WASHINGTON—The phrase “dog poop” was uttered several times on Wednesday in the hallowed chamber of the US Supreme Court as justices seemed baffled in a case concerning a squeaky chew toy for pets that closely resembles the famous black label on Jack Daniel’s whiskey.
The chew toy, named “Bad Spaniels,” has the distinctive shape of the distillery’s black-labeled square whiskey bottles, but with added toilet humor.
While the Tennessee whiskey has an alcohol content of 40 percent, Bad Spaniels is — allegedly — made of “43 percent poo” that may end up on “Tennessee carpets.”
Deploring an attack on its image, the iconic distillery sued Arizona-based VIP Products, marketer of the chew toy, and alleged harm to its trademark. After several twists and turns, the case has now ended up in front of the Supreme Court.
The dispute may have wider ramifications for how trademark law is applied in the United States, as the court’s nine judges weigh whether free speech trumps intellectual property rights.
The matter “does seem to me to present serious First Amendment issues” that protect freedom of expression, Justice Samuel Alito said.
VIP, which also sells fake cans of “Canine Cola,” says it is shielded behind the right to parody, which authorizes infringements of copyright in the cultural sphere.
“There are a lot of products that take themselves too seriously,” attorney Bennett Cooper told the court on behalf of VIP Products.
“Jack Daniels advertised itself in a serious way that Jack is everyone’s friend. And Bad Spaniels is a parody — playful in comparing Jack to man’s other best friend.”

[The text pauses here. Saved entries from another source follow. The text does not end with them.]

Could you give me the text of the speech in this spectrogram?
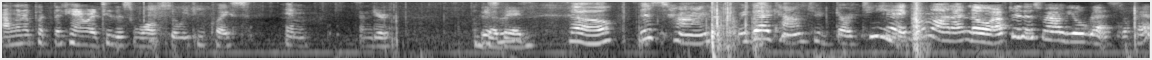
I'm gonna put the camera to this wall so we can place him under This the bed. So, this time we're going to count to 13. Okay, come on, I know. After this round, you'll rest, okay?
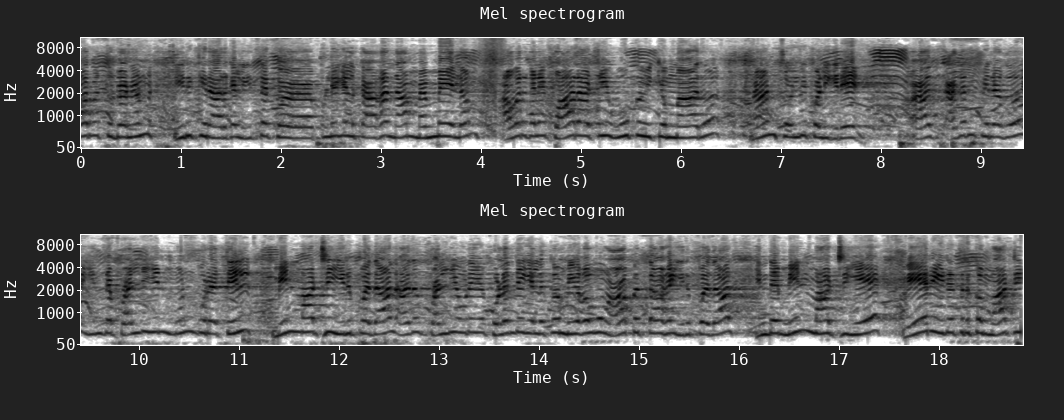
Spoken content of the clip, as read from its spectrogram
ஆர்வத்துடனும் இருக்கிறார்கள். இந்த பிள்ளைகளுக்காக நாம் மெம்மேலும் அவர்களை பாராட்டி ஊக்குவிக்குமாறு நான் சொல்லிக் கொள்கிறேன். அதன் பிறகு இந்த பள்ளியின் முன்புறத்தில் மின்மாற்றி இருப்பதால் அது பள்ளியுடைய குழந்தைகளுக்கு மிகவும் ஆபத்தாக இருப்பதால் இந்த மின் மாற்றியே வேறு இடத்திற்கு மாற்றி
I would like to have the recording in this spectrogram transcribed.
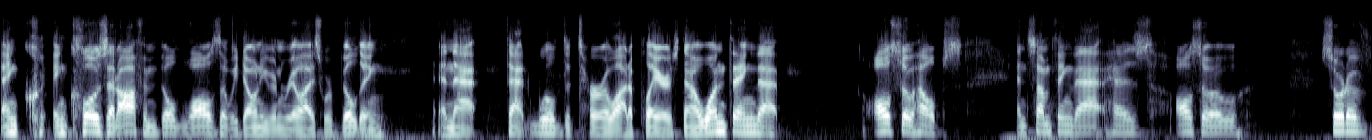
and and close that off and build walls that we don't even realize we're building, and that that will deter a lot of players. Now, one thing that also helps, and something that has also sort of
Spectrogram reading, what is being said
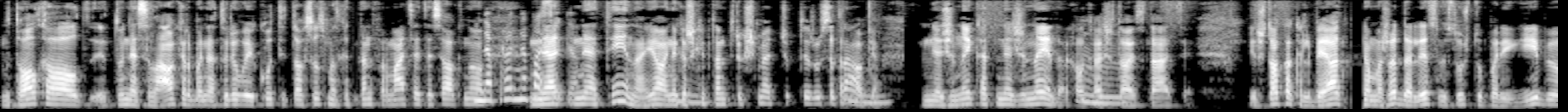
Nu, tol, kol tu nesilauki arba neturi vaikų, tai toks jausmas, kad ta informacija tiesiog, nu, Nepra, ne, neteina, jo, ne kažkaip tam triukšme čiukti ir užsitraukia. Mm nežinai, kad nežinai dar kol kas mm. šitoje situacijoje. Ir iš to, ką kalbėjot, nemaža dalis visų šitų pareigybių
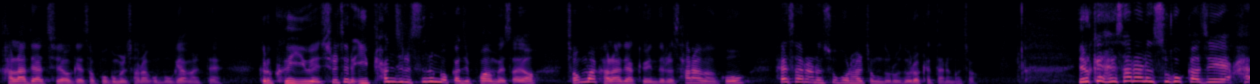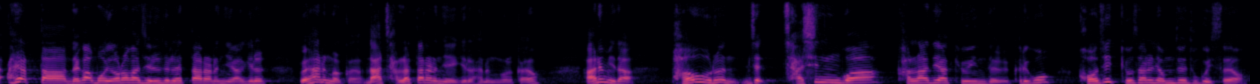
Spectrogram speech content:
갈라디아 지역에서 복음을 전하고 목양할 때 그리고 그 이후에 실제로 이 편지를 쓰는 것까지 포함해서요 정말 갈라디아 교인들을 사랑하고 해산하는 수고를 할 정도로 노력했다는 거죠. 이렇게 해산하는 수고까지 하였다. 내가 뭐 여러 가지 일들을 했다라는 이야기를 왜 하는 걸까요? 나 잘났다라는 얘기를 하는 걸까요? 아닙니다. 바울은 이제 자신과 갈라디아 교인들 그리고 거짓 교사를 염두에 두고 있어요.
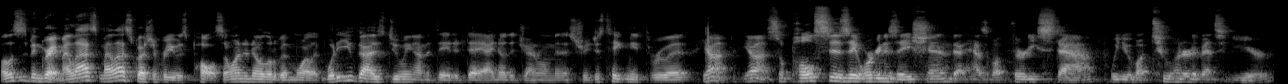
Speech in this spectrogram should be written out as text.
Well, this has been great. My last my last question for you is Pulse. I wanted to know a little bit more. Like, what are you guys doing on a day to day? I know the general ministry. Just take me through it. Yeah, yeah. So Pulse is a organization that has about 30 staff. We do about 200 events a year.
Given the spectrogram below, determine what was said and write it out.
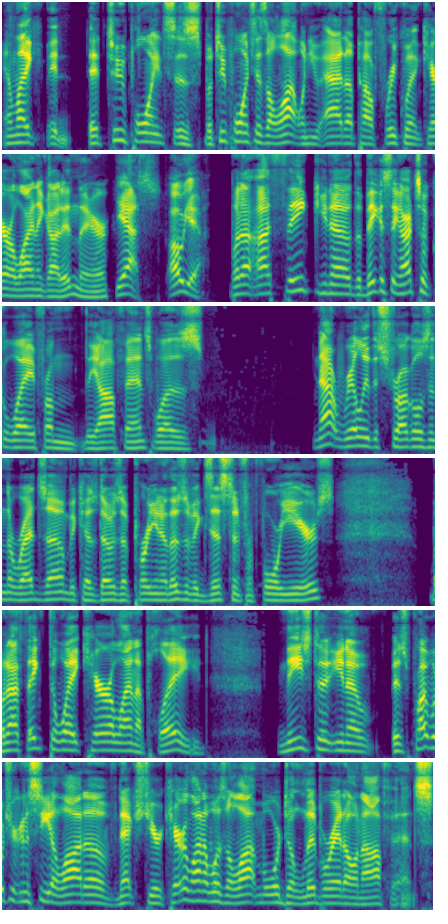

Justice Elena Kagan wasn’t immediately convinced.
“Maybe I just have no sense of humor, but what’s the parody?” she asked. “You use the mark of a large company (and say) well guys, they must take themselves too seriously, because they’re a big company.”
‘I had a dog’
The spirits maker, which is owned by Kentucky-based Brown-Forman Corp., took legal action in 2014, when the dog toy appeared on the market. After an initial court victory, Jack Daniel’s lost on appeal.
As the case made its way to the Supreme Court, Jack Daniel’s was backed by other big American corporations, such as food giant Campbell, whose soup cans were featured in Andy Warhol’s famous paintings, and clothes makers Patagonia and Levi Strauss, who argued that such humor can hurt their reputations.
“This case involves a dog toy that copies Jack Daniels’ trademark… and associates its whiskey with dog poop,” said Lisa Blatt, the distillery’s attorney.
She argued that the parodying company did too much copying from Jack Daniel’s and not enough to distinguish the two products, leading to consumer confusion.
“It’s not whether you get the joke (but whether) you get that somebody other than the brand was making the joke,” Blatt said.
Alito suggested that the joke wasn’t hard to grasp.
If somebody approached the distillery CEO and suggested the company produce a dog toy with a similar label and a similar name, but filled with dog urine, “You think the CEO is going to say, ‘That’s a great idea. We’re going to produce that thing!’?” Alito interjected.
“Justice Alito,” Blatt responded, “you went to law school. You’re very smart. You’re analytical.”
“Well, I went to law school where I didn’t learn any law,” Alito responded. “I just, I had a dog. I know something about dogs.”
The Supreme Court must issue a ruling in the case before June 30.